In a letter addressed to US President Donald Trump, Prime Minister Hun Sen on Tuesday accepted his invitation to attend the US-Asean summit in the US early next year. Hun Sen also expressed his appreciation of the US’ continuous support for the Kingdom.

The prime minister’s letter responded to two sent by Trump earlier this month stating his pledge of support for the Kingdom and inviting Hun Sen to attend the upcoming summit.

In one letter, Trump assured that the US “is committed to providing support for Cambodia. In particular, the US respects Cambodia’s sovereignty and does not support regime change”.

However, Trump also urged the government to put more efforts into strengthening democracy.

“It is important for the future of our bilateral relationship that you put Cambodia back on the path of democratic government.

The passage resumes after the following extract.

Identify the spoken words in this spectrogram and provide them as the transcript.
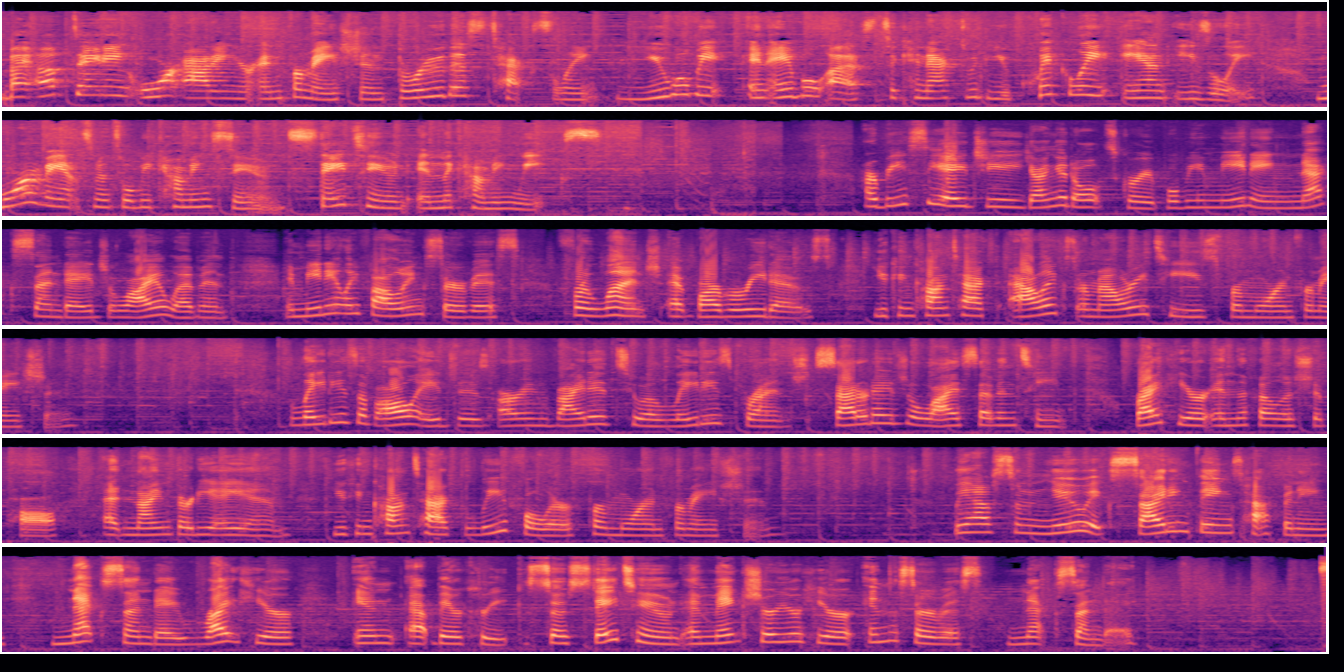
By updating or adding your information through this text link, you will be enable us to connect with you quickly and easily. More advancements will be coming soon. Stay tuned in the coming weeks. Our BCAG Young Adults group will be meeting next Sunday, July 11th, immediately following service for lunch at Barbaritos. You can contact Alex or Mallory Tees for more information. Ladies of all ages are invited to a ladies' brunch Saturday, July 17th, right here in the fellowship hall at 9:30 a.m. You can contact Lee Fuller for more information. We have some new exciting things happening next Sunday right here in at Bear Creek. So stay tuned and make sure you're here in the service next Sunday.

“As a first step, I hope you will re-evaluate certain decisions taken by your government that the United States firmly believes put at great risk the Kingdom of Cambodia’s long-term sovereignty, stability and economic development,” Trump said.

In response, Hun Sen replied: “I am foremost reassured by your explicit statement whereby you seek genuine engagement to pursue democracy, individual liberty and the rule of law rather than regime change.

“As a very young democracy, you probably can appreciate our struggle to find full peace, a condition sine qua non before we can rebuild our nation in full adherence to a liberal multiparty democratic system.”

Echoing Trump, Hun Sen also acknowledged strains in relations between the two countries but hoped that the foreign affairs ministries of both nations would work together “to restore trust and confidence, and renew the bond of friendship between [the] two countries”.

“There are so many other beautiful chapters that are worth nourishing for the greater good of both of our countries and people.

“In contemporary times, the prosperity of the Cambodian people was in part the fruits of the contribution of the American people and the government, from the peaceful democratisation to nation-building, social governance, and generous market access,” he said.

Government spokesman Phay Siphan said the prime minister held the cooperation between the two countries in high regard, saying that it showed the honest relations between Cambodia and the US.

“It also showed that Cambodia needs nothing but peace and stability,” Siphan added.

Kin Phea, the director-general of the International Relations Institute at the Royal Academy of Cambodia, said the constructive feedback on the leaders’ letters showed their openness to strengthening relations between the two nations.

Political analyst So Chantha said the exchange of messages was a sign of positive development for Cambodia-US relations in the 21st century.

“A balanced relation with great powers is the best choice for Cambodia to foster social and economic development,” he said.

Finally, Phea noted that, with respect to the blossoming ties between the two nations, “the US must not carry out any activity that could be seen as an attempt to incite a change in government or interfere with the Kingdom’s internal affairs”.